Haji Firuz

The heralding of the New Year is this character who signifies a fire-keeper, a man from the village will dress up in a red get-up complete with black face and red hat. People will gather around Haji Firuz and chant, sing and play the tambourine to celebrate the New Year.

Sizdah Bedar

This occurs on the 13th day of the year and sees families take to the great outdoors to celebrate nature. They will take picnics and enjoy games in the fields. The sprouts (sabzeh) which have been kept on the tables or in the homes will be thrown into the fields to rid bad luck form the house and to make the nature greener.

And that is the celebrations of the Iranian New Year or Nowruz.

Your Guide To ‘La Tomatina’ in Buñol, Spain

If you want to a go to one of the World’s messiest festivals then why not visit Spain this year and go to a festival where you can spend the day throwing rotten tomatoes at people. Wait, what, Tomatoes? That’s right people, a festival exists in the World where you essentially spend your day, launching piles and and piles of tomatoes at each other in the street before being hosed down by the local fire service. Ladies and Gentlemen, we bring you, La Tomatina, and here is your guide to this crazy Spanish festival.

The Origins of the Festival

The festival takes place in Buñol, Valencia and has done since around 1944, its origins are unclear but the general thought is that it began when the townspeople became frustrated at the city councillors and rioted by throwing tomatoes at them to display their discontent. The years that followed saw the beginnings of the festival until it was banned in the lat 50s as a result of having no religious significance. After a swell of public support, the festival was reinstated in 1970 where it became an official festival and had rules imposed. the key year for the festival was 1975 where the introduction of tomato throwing became a key part of the festival and that has continued up until the modern day.

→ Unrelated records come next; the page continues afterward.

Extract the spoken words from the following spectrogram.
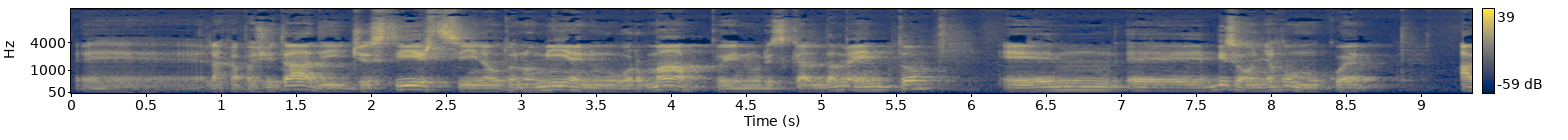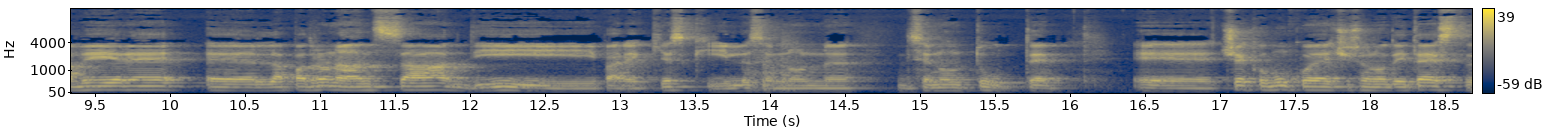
eh, la capacità di gestirsi in autonomia in un warm up, in un riscaldamento e, mm, e bisogna comunque avere eh, la padronanza di parecchie skill se non, se non tutte. Eh, c'è comunque ci sono dei test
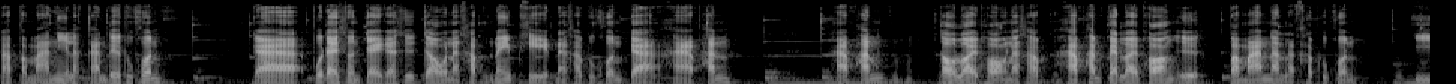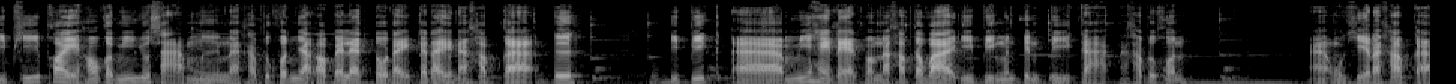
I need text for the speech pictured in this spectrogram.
กับประมาณนี้ละกันเด้อทุกคนกะผู้ใดสนใจก็คือเก่านะครับในเพจนะครับ ทุกคนกะหาพันหาพันเก้าร้อยทองนะครับหาพันแปดร้อยทองเออประมาณนั่นแหละครับ ทุกคน EP พ่อยเขาก็มีอยู่สามหมื่นนะครับ ทุกคนอยากเอาไปแลกตัวใดก็ได้นะครับกะเออ อีพิกอ่ามีให้แลกผมนะครับ แต่ว่าอีพิกมันเป็นปีกากนะครับทุกคนอ่าโอเคนะครับกะ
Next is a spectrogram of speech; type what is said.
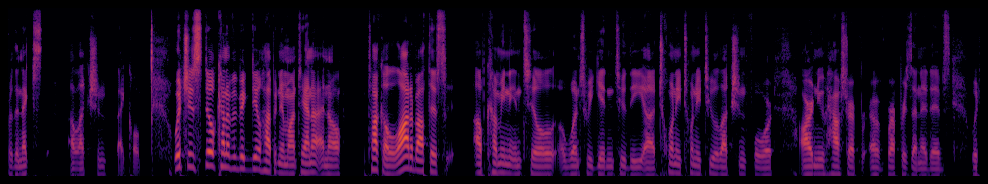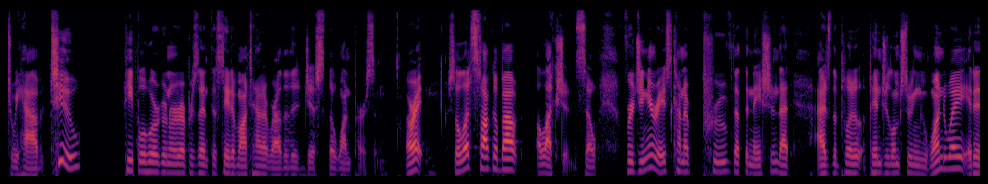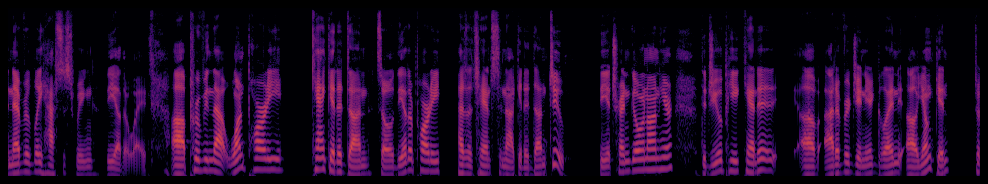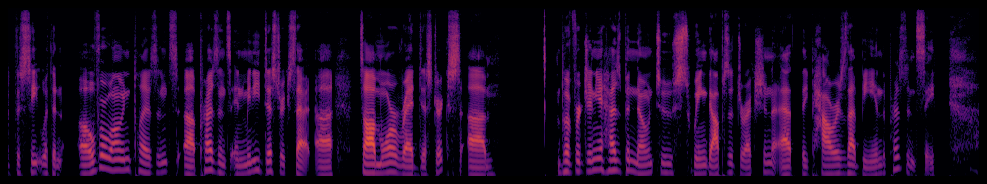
for the next election cycle, which is still kind of a big deal happening in Montana. And I'll talk a lot about this upcoming until uh, once we get into the uh, 2022 election for our new House rep of Representatives, which we have two people who are going to represent the state of Montana rather than just the one person. All right, so let's talk about elections. So Virginia race kind of proved that the nation that as the pendulum swings one way, it inevitably has to swing the other way, uh, proving that one party can't get it done, so the other party has a chance to not get it done too. See a trend going on here? The GOP candidate of out of Virginia, Glenn uh, Youngkin, took the seat with an overwhelming presence, uh, presence in many districts that uh, saw more red districts. Um, but Virginia has been known to swing the opposite direction at the powers that be in the presidency.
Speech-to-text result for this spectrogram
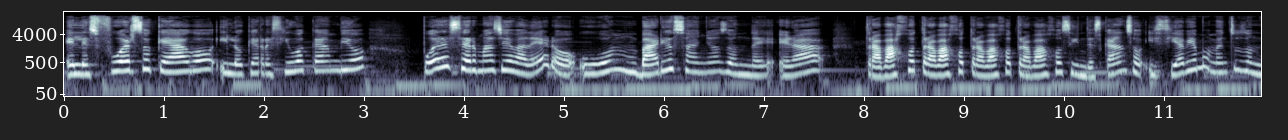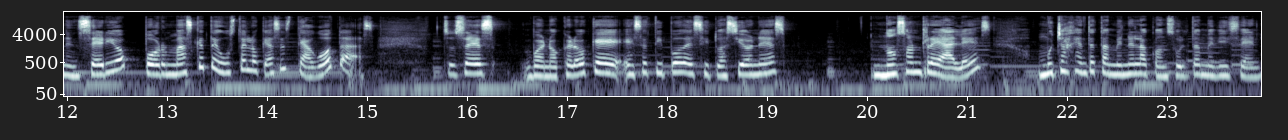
el esfuerzo que hago y lo que recibo a cambio puede ser más llevadero. Hubo varios años donde era trabajo, trabajo, trabajo, trabajo sin descanso. Y sí había momentos donde en serio, por más que te guste lo que haces, te agotas. Entonces, bueno, creo que ese tipo de situaciones no son reales Mucha gente también en la consulta me dicen,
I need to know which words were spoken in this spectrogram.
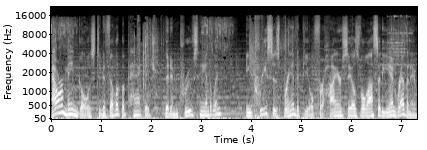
Our main goal is to develop a package that improves handling, increases brand appeal for higher sales velocity and revenue,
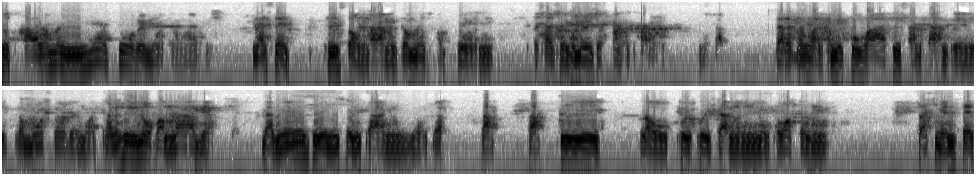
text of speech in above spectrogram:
สุดท้ายแล้วมันมั่วซั่วไปหมดนะครับแมสเซจที่ส่งมามันก็ไม่ชัดเจนประชาชนก็ไม่รู้จะฟังใครนะครับ แต่ละจังหวัดก็มีผู้ว่าที่สั่งการเองก็มั่วซั่วไปหมดทั้งที่รวบอำนาจเนี่ย แบบนี้ก็คือเป็นการเหมือนกับสับสับที่เราคุยคุยกันมันเหมือนกับว่าเป็น fragmented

The Festival

The amount of participants that join the festival each year has risen to around 40,000 as of 2016. The festival is held on the last Wednesday of August during the week-long festivities of Buñol and the tomatoes arrive in trucks from local growers.

The Fight

The tomato fight lasts for around one hour, the beginning of the fight is signified in a strange way but one that is much in line with the festival. At 9am there is a large, greasy pole with a ham tied to the end of it, people scramble to reach the ham and once someone has grabbed it, the fight begins. The rucks will tip around 130 tonnes of ripe tomatoes on to the waiting crowd and madness ensues. The hour-long fight culminates in the sound of a cannon where everyone is left covered in squelchy tomatoes and red from the juice. After the fight, everyone scrambles to find the nearest person with a hose to be cleaned down.

The Rules

Yes, there are rules to this madcap festival and they are as follows:

– You must squish the tomatoes before throwing them in order to avoid injuring people.

– You must not throw anything other than tomatoes during the fight.

– Participants must make way for trucks and lorries coming through.

– After the second cannon is sounded, no tomatoes are allowed to be thrown.

How to Get Involved

As mentioned before, the festival takes place on the last Wednesday or August and in the town of Buñol, Valencia. Participation for the event costs 10 Euros and if you want to be one of those on top of the truck then you will have to pay a whopping 750 Euros.

What better way to spend a Spanish summer day than launching tomatoes at strangers!